Online book orders received during the time we are closed will be processed as soon as possible once we re-open on Tuesday.
As usual credit cards will not be charged until the order is processed and ready to despatch.
Any Sweet & Maxwell or Lexis eBook orders placed after 4pm on the Friday 25th May will not be processed until Tuesday May 29th. UK orders for other publishers will be processed as normal. All non-UK eBook orders will be processed on Tuesday May 29th.
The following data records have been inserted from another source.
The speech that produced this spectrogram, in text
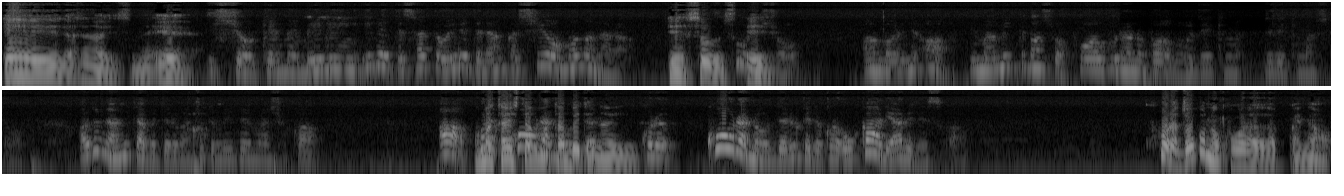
ええ出せないですね。ええ。一生懸命みりん入れて、砂糖入れて、なんか塩ものなら。ええ、そうです。そうでしょ、ええ、あんまりね、あ、今見てますわ。フォアグラのバーガーが出てきま出てきましたわ。あと何食べてるかちょっと見てみましょうか。あ、これ、まあ、大したもの食べてないこれ、コーラ飲んでるけど、これおかわりありですか？コーラ、どこのコーラだっかな？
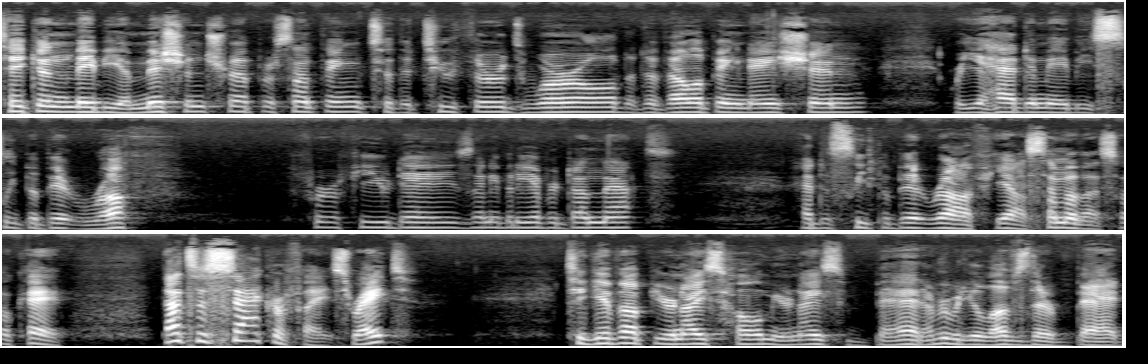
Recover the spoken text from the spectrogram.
taken maybe a mission trip or something to the two thirds world, a developing nation, where you had to maybe sleep a bit rough for a few days? Anybody ever done that? Had to sleep a bit rough. Yeah, some of us. Okay. That's a sacrifice, right? To give up your nice home, your nice bed. Everybody loves their bed,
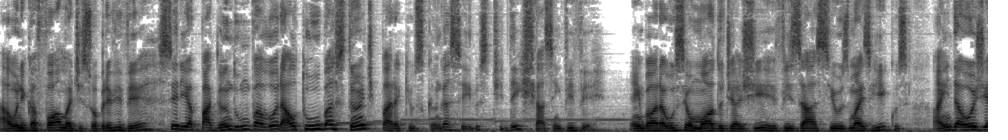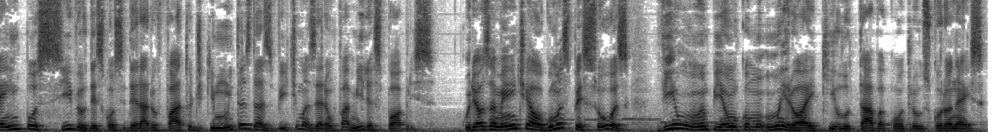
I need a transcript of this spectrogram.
A única forma de sobreviver seria pagando um valor alto o bastante para que os cangaceiros te deixassem viver. Embora o seu modo de agir visasse os mais ricos, ainda hoje é impossível desconsiderar o fato de que muitas das vítimas eram famílias pobres. Curiosamente, algumas pessoas viam o Lampião como um herói que lutava contra os coronéis,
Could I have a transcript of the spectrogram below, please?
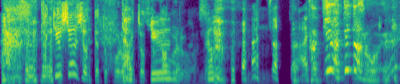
卓球少女ってところもちょっと被るわね。そううん ちょっと、あ卓球やってたの？え？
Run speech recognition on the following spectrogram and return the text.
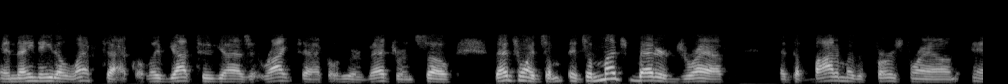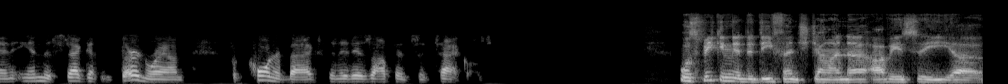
and they need a left tackle. They've got two guys at right tackle who are veterans, so that's why it's a it's a much better draft at the bottom of the first round and in the second and third round for cornerbacks than it is offensive tackles. Well, speaking of the defense, John, uh, obviously, uh,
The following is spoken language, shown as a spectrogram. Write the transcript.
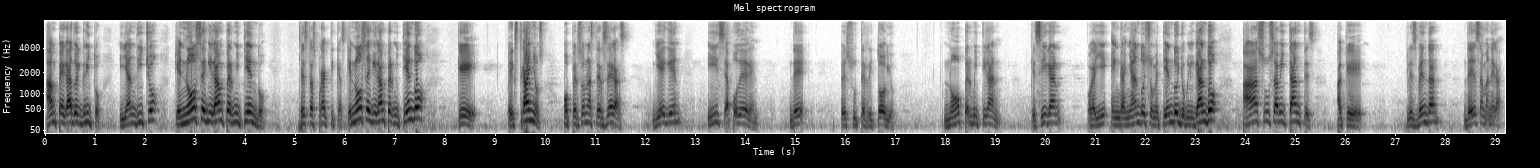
han pegado el grito y han dicho que no seguirán permitiendo estas prácticas, que no seguirán permitiendo que extraños o personas terceras lleguen y se apoderen de su territorio. No permitirán que sigan por allí engañando y sometiendo y obligando a sus habitantes a que les vendan de esa manera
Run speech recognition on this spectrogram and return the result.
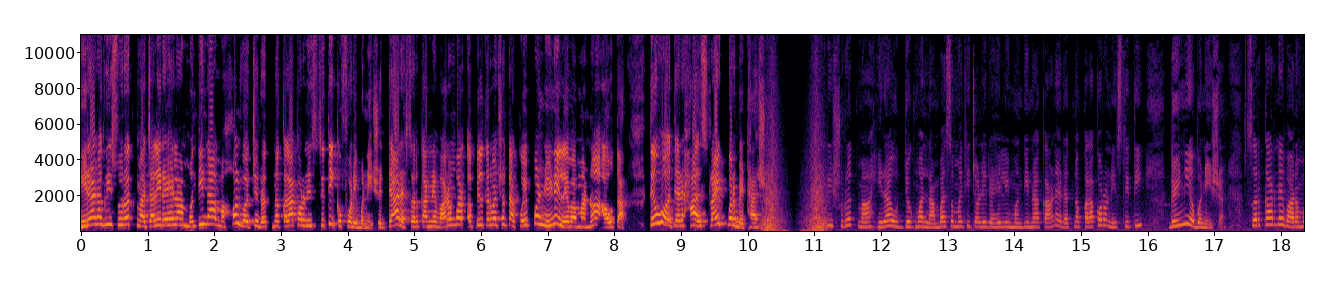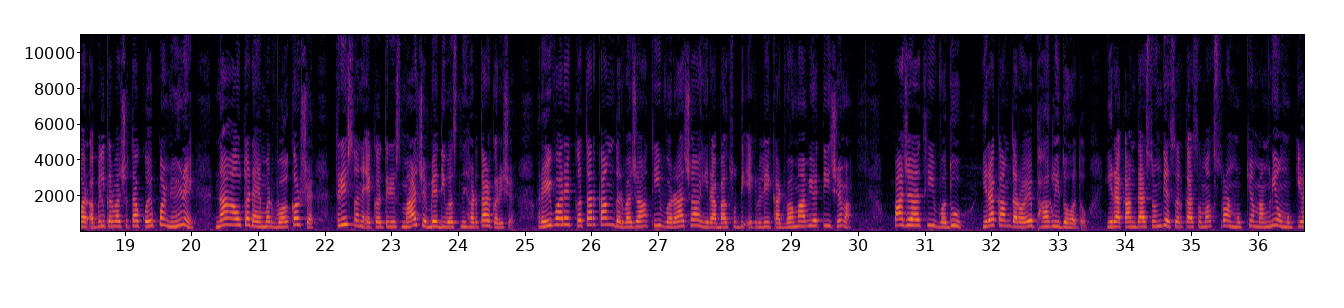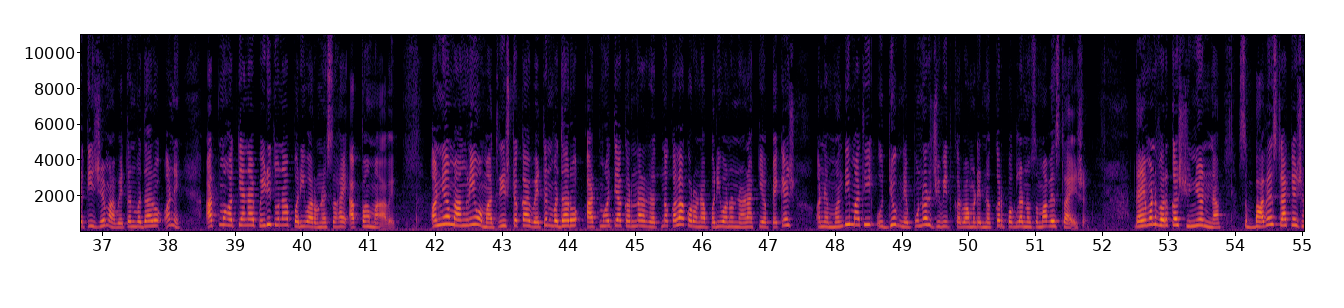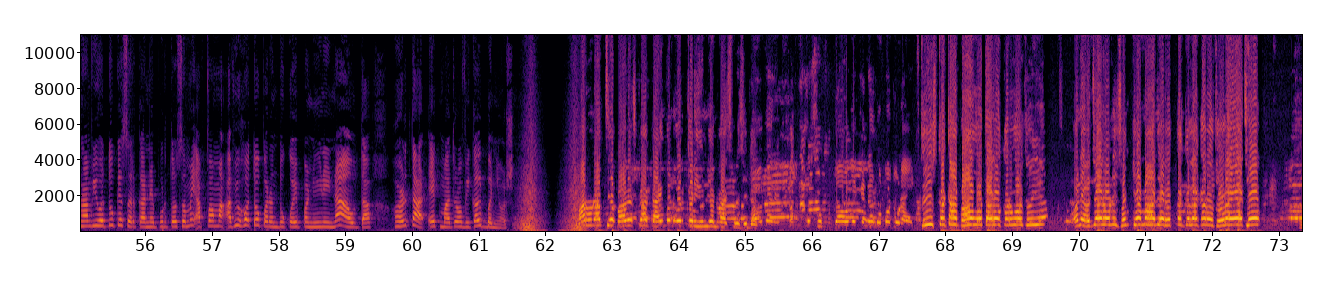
મહાનગરી સુરતમાં ચાલી રહેલા મંદીના માહોલ વચ્ચે રત્ન કલાકારોની સ્થિતિ કફોડી બની છે. ત્યારે સરકારને વારંવાર અપીલ કરવા છતાં કોઈ પણ નિર્ણય લેવામાં ન આવતા તેઓ અત્યારે હાલ સ્ટ્રાઇક પર બેઠા છે. નગરી સુરતમાં હીરા ઉદ્યોગમાં લાંબા સમયથી ચાલી રહેલી મંદીના કારણે રત્ન કલાકારોની સ્થિતિ દયનીય બની છે. સરકારને વારંવાર અપીલ કરવા છતાં કોઈ પણ નિર્ણય ના આવતા ડાયમંડ વર્કર્સે ત્રીસ અને એકત્રીસ માર્ચે બે દિવસની હડતાળ કરી છે. રવિવારે કતારકામ દરવાજાથી વરાછા હીરાબાગ સુધી એક રેલી કાઢવામાં આવી હતી જેમાં પાંચ હજારથી વધુ હીરા કામદારોએ ભાગ લીધો હતો. હીરા કામદાર સંઘે સરકાર સમક્ષ ત્રણ મુખ્ય માંગણીઓ મૂકી હતી, જેમાં વેતન વધારો અને આત્મહત્યાના પીડિતોના પરિવારોને સહાય આપવામાં આવે. અન્ય માંગણીઓમાં ત્રીસ ટકા વેતન વધારો, આત્મહત્યા કરનાર રત્ન કલાકારોના પરિવારનો નાણાકીય પેકેજ અને મંદીમાંથી ઉદ્યોગને પુનર્જીવિત કરવા માટે નક્કર પગલાંનો સમાવેશ થાય છે. ડાયમંડ વર્કર્સ યુનિયનના ભાવેશ ટાકે જણાવ્યું હતું કે સરકારને પૂરતો સમય આપવામાં આવ્યો હતો, પરંતુ કોઈ પણ નિર્ણય ના આવતા હડતાળ એકમાત્ર વિકલ્પ બન્યો છે. મારું નામ છે Bhavesh Kak diamond worker union vice president ત્રીસ ટકા ભાવ વધારો કરવો જોઈએ અને હજારોની સંખ્યામાં આજે રત્ન કલાકારો જોડાયા છે.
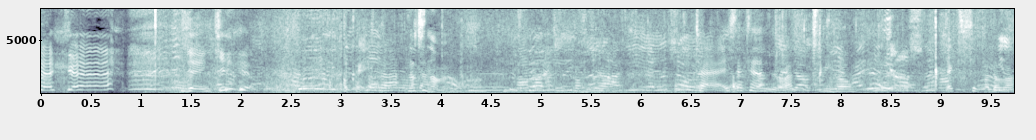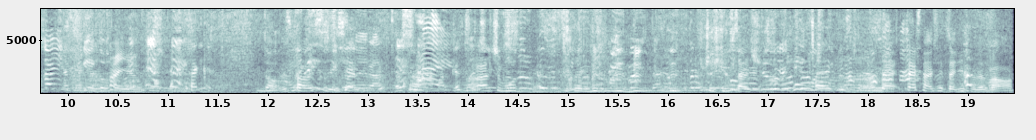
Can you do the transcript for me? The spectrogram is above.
Dzięki. Okej, zaczynamy. Cześć, jak się nazywasz? Michał. Jak ci się podoba? Fajnie. Tak? Spałeś się dzisiaj? Ale czy było trochę by, by, by, by wcześniej wstać? Te, też nam się to nie podobało.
In his inaugural lecture as Regius Professor of Civil Law at Cambridge, David Johnston argues powerfully that modern legal systems have much to learn from legal history, and from the methods and approaches of their predecessors. Roman law in particular equips them with the necessary rigour to allow them to develop coherently, and successfully to face new challenges. Professor Johnston argues that as legal history repeats itself, it is able to supply a fund of rules and principles ready for exploitation. These rules are not constrained simply because they were shaped and formulated in remote societies and different contexts, but should be seen as a valuable resource for modern legal systems.